§ Sir John Hall
On a point of order, Mr. Speaker. It is becoming increasingly apparent that unless one has tabled a Question within the first three Questions to the Prime Minister, it is becoming impossible to have one's Question answered. Is it not possible to limit or discourage the length of answers, or to limit the number of supplementary questions—or, alternatively, without wishing to be accused of masochism, may I suggest increasing the length of time available for Prime Minister's Questions, otherwise many of us who wish to question the right hon. Gentleman will have no opportunity to do so?
§ Mr. Michael McNair-Wilson
Further to that point of order, Mr. Speaker. You may have noticed that when Parliament was to be broadcast one of the articles in Radio Times suggested that about 15 Questions could be expected to be taken on Tuesdays and Thursdays—I am referring to ordinary Questions rather than to Questions to the Prime Minister—and 20 Questions on Mondays and Wednesdays. Is this now your ruling, Sir, or can we hope that perhaps a rather higher number of Questions can be taken in future?
§ Mr. Greville Janner
Further to that point of order, Mr. Speaker. When reviewing the policy of Questions to the Prime Minister, will you also review the ridiculous convention which ensures that we have to ask strange Questions in order to have any hope whatever of their even being answered?
§ Mr. Tapsell
Further to that point of order, Mr. Speaker. May I put a slightly 239 different point of view—namely, that many of us feel that the increasing wish of the Chair over the years to take Question Time as fast as possible, and the practice which has tended to grow up in recent years that no backbencher is ever allowed a second supplementary question, works very much to the benefit of Ministers of the day, and that we do not wish to see Question Time taken any faster than it is at present?
§ Mr. Skinner
Further to that point of order, Mr. Speaker. In view of the exchanges which have already taken place, will you take it from me that I take the opposite view, because I tend to get the impression that Question Time is pretty much as it has been over the past five years? In contrast to the point made at the beginning of these exchanges, could I remind the House that today Questions Q1, Q2 and Q3 to the Prime Minister were taken with Q19, which is in my name, because Mr. Speaker had the good sense to link it with 01, though the Prime Minister had refused to link it in accordance with previous rulings? Therefore, on this occasion, Mr. Speaker, I think that you can leave well alone.

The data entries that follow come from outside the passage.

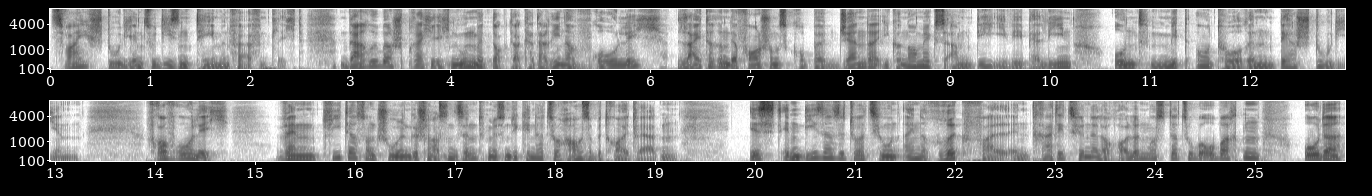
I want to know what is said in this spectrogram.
zwei Studien zu diesen Themen veröffentlicht. Darüber spreche ich nun mit Dr. Katharina Wrohlich, Leiterin der Forschungsgruppe Gender Economics am DIW Berlin und Mitautorin der Studien. Frau Wrohlich, wenn Kitas und Schulen geschlossen sind, müssen die Kinder zu Hause betreut werden. Ist in dieser Situation ein Rückfall in traditionelle Rollenmuster zu beobachten oder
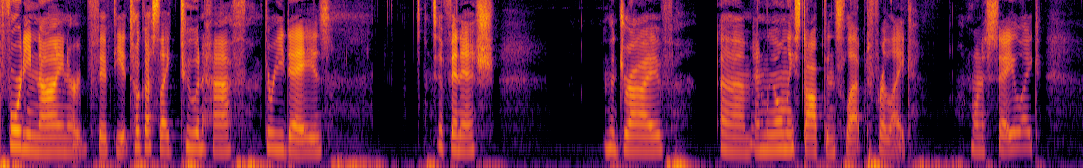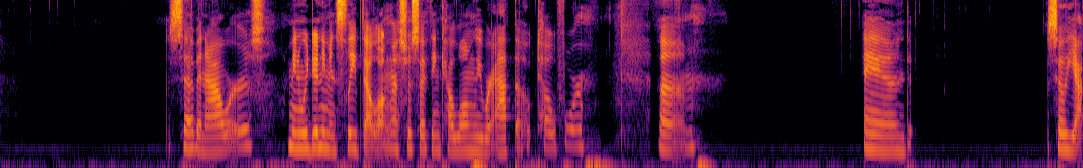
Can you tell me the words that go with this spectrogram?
49 or 50. It took us like two and a half, three days to finish the drive um, and we only stopped and slept for like, I want to say like seven hours. I mean, we didn't even sleep that long. That's just, I think, how long we were at the hotel for. Um, and so, yeah,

§ Mr. Cormack
Further to that point of order, Mr. Speaker. Does it improve one's chances of being called if one does not wear a tie?
§ Mr. Tebbit
Without attempting to take sides on this issue, may I suggest, Mr. Speaker, that you look back on the number of Questions that have been answered at different times? You may find that when the Prime Minister was away and the Lord President was answering, we dealt with Questions very swiftly and on several occasions my hon. Friends and I actually received answers.
§ Mr. Fairbairn
Further to that point of order, Mr. Speaker. As the Prime Minister has studiously avoided answering any Questions, perhaps I may suggest that his Question Time should be shortened rather than lengthened.
§ Mr. James Johnson
Without taking sides in this matter and without stigmatising any hon. Member, is it not a historical fact, Mr. Speaker, that years ago we dealt with 80 and sometimes 90 Questions daily and that on one historic occasion we reached three figures?
§ Mr. Kelley
On a point of order. Mr. Speaker. My right hon. Friend the Prime Minister has evaded an important question about matters which are likely to be dealt with at a late hour of this day namely, the 12 Members of this House who are to be selected by a body which is not constituted as part of this House to represent the opinions of this House in the European Assembly. I should like to know why we have not been allowed to ask questions about this matter and whether there will be an opportunity to do so on a future occasion?
§ Mr. Speaker
That is rather a different point of order.
First, I shall deal with the various points of order about Question Time. The one sound answer is: short questions and short answers. However, the idea that the House of Commons can discharge its duty of questioning the executive by dealing with Questions very quickly makes matters very easy for Ministers. The fewer the supplementary questions, the quicker we go and the better it is for Ministers. I have always taken the view that one should try to probe the position of Ministers even if it means four or five supplementary questions. The mathematical argument about getting through 40 Questions, for example, with Ministers getting away with it apparently without having to give an answer at all, is not the right solution. I speak as one who answered Questions for quite a long time.
§ The Prime Minister (Mr. Harold Wilson)
Further to the point of order raised by my hon. Friend the Member for Don Valley (Mr. Kelley) about the European Assembly, Mr. Speaker. It is a matter for this House because the list has to be approved by this House. It has long been understood in relation to both the Council of Europe and other overseas assemblies that the names are selected by the individual parties concerned, but they require approval by this House and this will happen in this case.
§ Mr. Speaker
May I conclude what I was trying to say? The possibility of lengthening the time for Prime Minister's 241 Questions is a matter for the House and not for me. It may have been noticed that today I prolonged Prime Minister's Questions by seven minutes.